At this year’s National Sexual Assault Conference®, NSAC, (which we co-sponsored), we watched as many plenary speakers took the event’s theme, Equity in Action, to speak to the many ways in which our movement must work to make our research, prevention, and services truly equitable in their mission. We have taken some excerpts of their speeches that have showcased their observations of racial history, equity, and progress, as their perspectives are vital to this issue of The Resource, our work, and this movement at large.
“Policing, the criminal justice system, and the child welfare system were built from a design intended to punish, separate, and criminalize. Not prevent, transform, or heal. They are also inherently violent, having been built upon the legacies of slavery, genocide of indigenous folks, misogyny, xenophobia, ableism, and the oppression of human beings. Social justice lawyer and author of the book Just Mercy, Brian Stevenson, said, ‘The big problem we have in the U.S. is that we don’t actually know our history. We don’t know about the centuries of racial injustice.’ Brian Stevenson gave a lecture in Germany and someone said to him, ‘We can never have the death penalty in Germany. There’s no way, with our history, that we can engage in the systematic execution of human beings. It would be unconscionable! Imagine if, in Germany, there was a death row and Jewish people were systematically more likely to be convicted. Yet in this country, the evidence of racial disparities in this justice system is well-documented.’ Stevenson’s comparison to our racial history to that of the Holocaust in Germany was incredibly powerful. The idea that if we reckon with our history, and acknowledge our history of enslavement of Black people, it will allow us to become a free, just, equitable society. Until we understand that our modern-day system of policing, which includes criminal justice and child welfare, can be traced back to the slave patrol which was created in the early 1700s with one mission: to establish a system of terror and squash slave uprisings with the capacity to pursue, apprehend, kill, and return runaway slaves to their owner. Until we reckon with that, you can’t begin with thinking ‘Well, what are our responsibilities now? What are our obligations now? What would it take to recover from this violence?’...We have to reckon and make peace with the country’s history. To do so will allow us to move past that single story that prevents us from a more complex, nuanced view of the situation. A system designed to capture slaves cannot be places of safety, support, and healing. What could be? Some of us ask, ‘How will we be safe from sexual violence without police and prisons?’ If we fully understand this history of our system, we will start to point out that we can’t be safe as long as this system exists.”
-Nicole Pittman, Just Beginnings Collaborative

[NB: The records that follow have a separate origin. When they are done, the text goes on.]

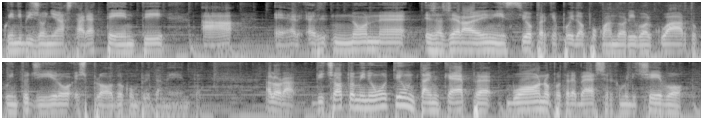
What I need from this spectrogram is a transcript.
Quindi bisogna stare attenti a eh, non esagerare all'inizio perché poi dopo quando arrivo al quarto quinto giro esplodo completamente allora, 18 minuti, un time cap buono potrebbe essere, come dicevo,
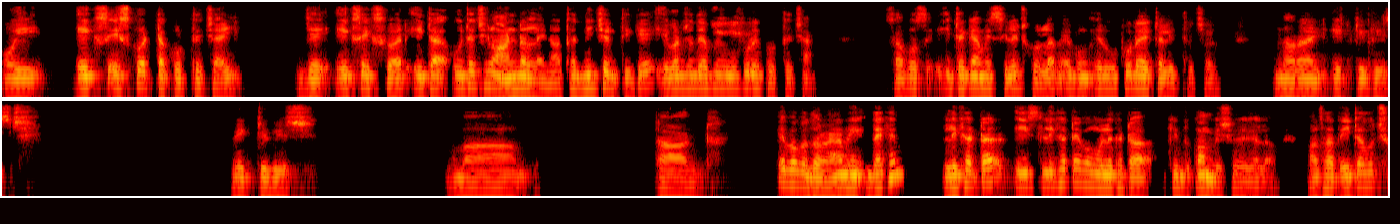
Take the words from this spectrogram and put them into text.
ওই এক্স স্কোয়ারটা করতে চাই, যে এক্স এক্স স্কোয়ার এটা, ওইটা ছিল আন্ডারলাইন অর্থাৎ নিচের দিকে। এবার যদি আপনি উপরে করতে চান সাপোজ এটাকে আমি সিলেক্ট করলাম এবং এর উপরে এটা লিখতে চাই। ধরেন একটিভিস্ট একটিভিস্ট বা থার্ড এভাবে ধরেন। আমি, দেখেন, লেখাটা, এই লেখাটা এবং ওই লেখাটা কিন্তু কম বেশি হয়ে গেল। অর্থাৎ এটা হচ্ছে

“When I first started doing this work, Black and Brown women would pull me aside and pretty much tell me straight up, ‘If you do this work, if you have a desire to be a leading man in this space, you’d better be ready to follow our lead.’ I understood that. One of my mentors then and still today, a sister and friend of mine, Gwen Wright…would tell me, ‘Tony, one of the differences between white feminism and Black feminism is that white women want the police to do more and Black women are concerned they’re gonna do too much.’ That simple but profound statement has been a lifelong lesson for me in the work…I am unapologetically pro-Black women…I want you to understand why. As long as white supremacy relies on a society that’s rooted in anti-Blackness, I have to be unapologetically pro-Black women. That doesn’t mean I don’t care about y’all. That doesn’t mean I don’t care about white women. If I am unapologetically pro-Black women and if I do that well, we all benefit from that.”
-Tony Porter, A Call To Men

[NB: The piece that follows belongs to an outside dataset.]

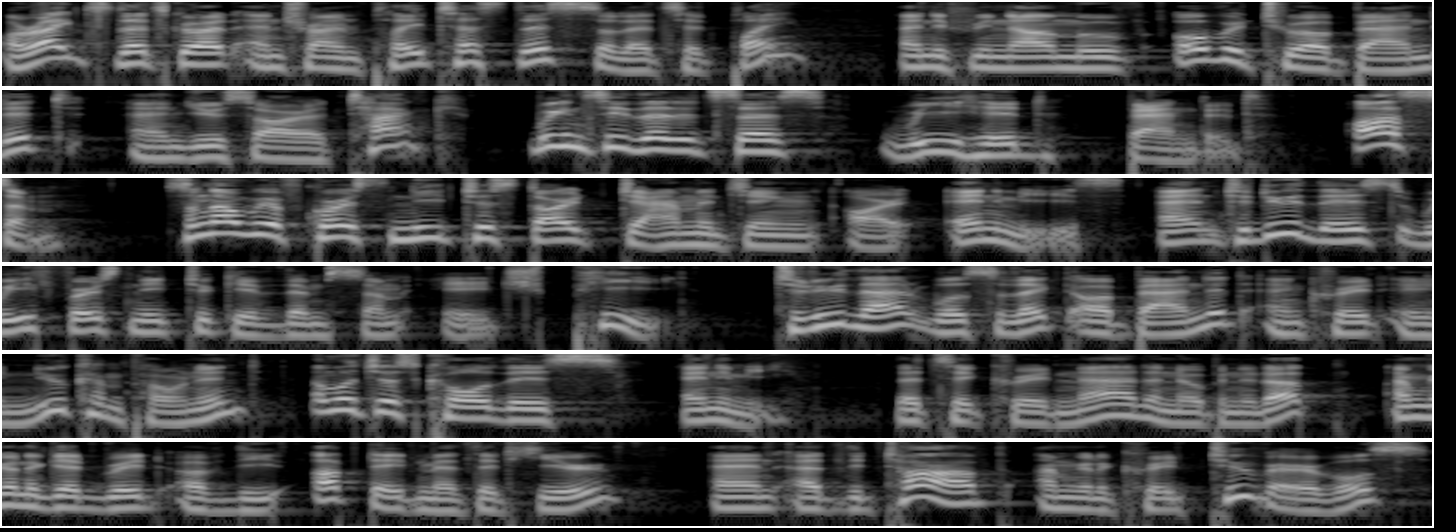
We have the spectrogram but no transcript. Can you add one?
All right, so let's go ahead and try and play test this. So let's hit play. And if we now move over to our bandit and use our attack, we can see that it says we hit bandit. Awesome. So now we of course need to start damaging our enemies. And to do this, we first need to give them some HP. To do that, we'll select our bandit and create a new component and we'll just call this enemy. Let's hit create an add and open it up. I'm going to get rid of the update method here. And at the top, I'm going to create two variables,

“We need to let go of all those things that weigh us down, because when we do we can soar and fly, and be truly liberated. I used to feel guilty about stepping into freedom. Who am I to have this? To be free? To say what I want? To do what I think is the right thing? Who am I to do all that? It went against every grain in my colonization. Then I realized, who am I not to? Because when I heal, my ancestors heal. My descendants heal, and I want that for you, for all of us!”
“What’s next? What would the holistic healing process look like? Because we know that the harms to marginalized communities didn’t just start now. They’ve been around for generations. How are we repairing the systemic and generational harms that have been caused? Even when we bring up the idea of reparations in the United States, particularly for Black Americans, people brush it off as unrealistic. But we’ve had incidents of reparations. Monetary, symbolic reparations here in the United States in the past. It’s not unachievable. What would it look like for our systems to model repair for harms being caused? Because that’s very similar to the work that we hope to do in this space.”
-Dr. Apryl Alexander, University of North Carolina at Charlotte
In addition to these plenary speeches, which are all available on the ValorUS YouTube channel, NSAC 2023 had a variety of sessions dedicated to the experiences of communities of color. Please review the names and descriptions of those sessions here and, if you/your organization would like to continue similar conversations, please subscribe to the NSAC email list so that you can be notified when we’re accepting proposals for our sessions on April 14-16, 2024!
This blog post was published in The Resource 2023 online magazine special issue on Racial Equity in the Movement.